Dear Readers, as you know I love corvids of all varieties for their playful nature and for their intelligence. I was delighted to find this poem in the London Review of Books this week: it is a long time since I read a rhyming poem that seemed quite so dextrous and unforced. And I love the final stanza. It gave me goosebumps.
A.E.Stallings is an American poet now living in Athens, and she has this to say about her work:
“The ancients taught me how to sound modern,” she told Forbes magazine. “They showed me that technique was not the enemy of urgency, but the instrument.”
And yes, the bird in the photo is a raven rather than a hooded crow, but the point still applies, though if any of you live near Portland Bill in Dorset, I would recommend a trip to watch the ravens cavorting and tumbling in the wind off the cliff. And if you don’t, and you’re on Facebook, can I point you in the direction of ‘In the Company of Corvids‘ for some truly wonderful photographs?
And now, the poem. See what you think.
Hooded Crow: Corvus cornix
On windy days the crows cavort
Down slides of air for autumn sport.
They dive and spiral, twirl and spin,
Then levitate to ride again.
That wind that makes their airy slide
Comes tumbling down the mountainside,
Tousles the heads of trees and drops
To the sea beyond the cypress tops,
And drinking at the sea’s blue lips

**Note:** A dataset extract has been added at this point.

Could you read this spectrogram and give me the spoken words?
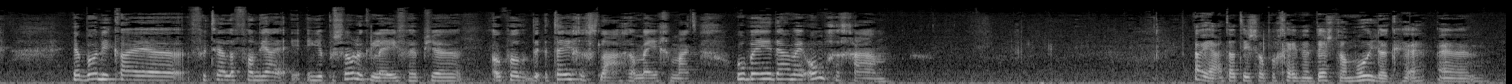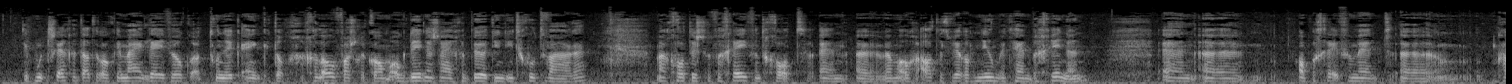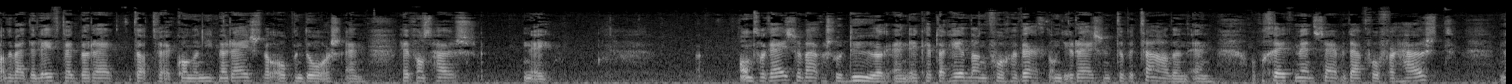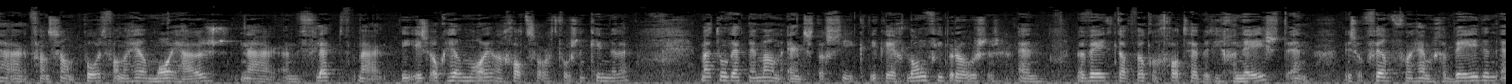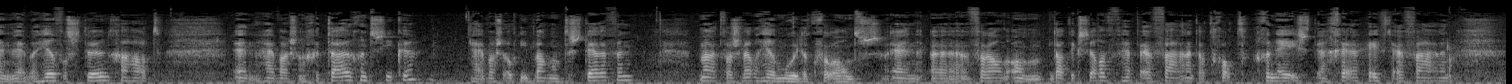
Ja, Bonnie, kan je vertellen van, ja, in je persoonlijke leven heb je ook wel tegenslagen meegemaakt. Hoe ben je daarmee omgegaan? Nou ja, dat is op een gegeven moment best wel moeilijk. Hè? Uh, ik moet zeggen dat er ook in mijn leven, ook toen ik een keer tot geloof was gekomen, ook dingen zijn gebeurd die niet goed waren. Maar God is een vergevend God en uh, we mogen altijd weer opnieuw met hem beginnen. En uh, op een gegeven moment hadden wij de leeftijd bereikt dat wij konden niet meer reizen door open doors. En hebben ons huis, nee, onze reizen waren zo duur en ik heb daar heel lang voor gewerkt om die reizen te betalen. En op een gegeven moment zijn we daarvoor verhuisd naar, van Zandpoort, van een heel mooi huis, naar een flat, maar die is ook heel mooi en God zorgt voor zijn kinderen. Maar toen werd mijn man ernstig ziek. Die kreeg longfibrose. En we weten dat we ook een God hebben die geneest. En er is ook veel voor hem gebeden. En we hebben heel veel steun gehad. En hij was een getuigend zieke. Hij was ook niet bang om te sterven. Maar het was wel heel moeilijk voor ons. En uh, vooral omdat ik zelf heb ervaren dat God geneest. En Ger heeft ervaren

Makes paper sailboats out of ships,
Whose distant swiftness seems repose
Compared to capers of the crows.
Their calligraphic loops concur
In copperplate of signature,
Or in formation they prepare,
Drilling at dogfights with thin air.
Watching them, I want to say
They are intelligence at play
And in their breath-defying flight,
Daredevils of a deep delight.
Of course, who would not rather be
An aerobat of ecstasy?
But it takes grounding to observe
Their every barrel roll and swerve
Against the sky, the way their skill
Makes the unseen visible
With two unlikely forces twinned:
Their turn of mind, the wanton wind.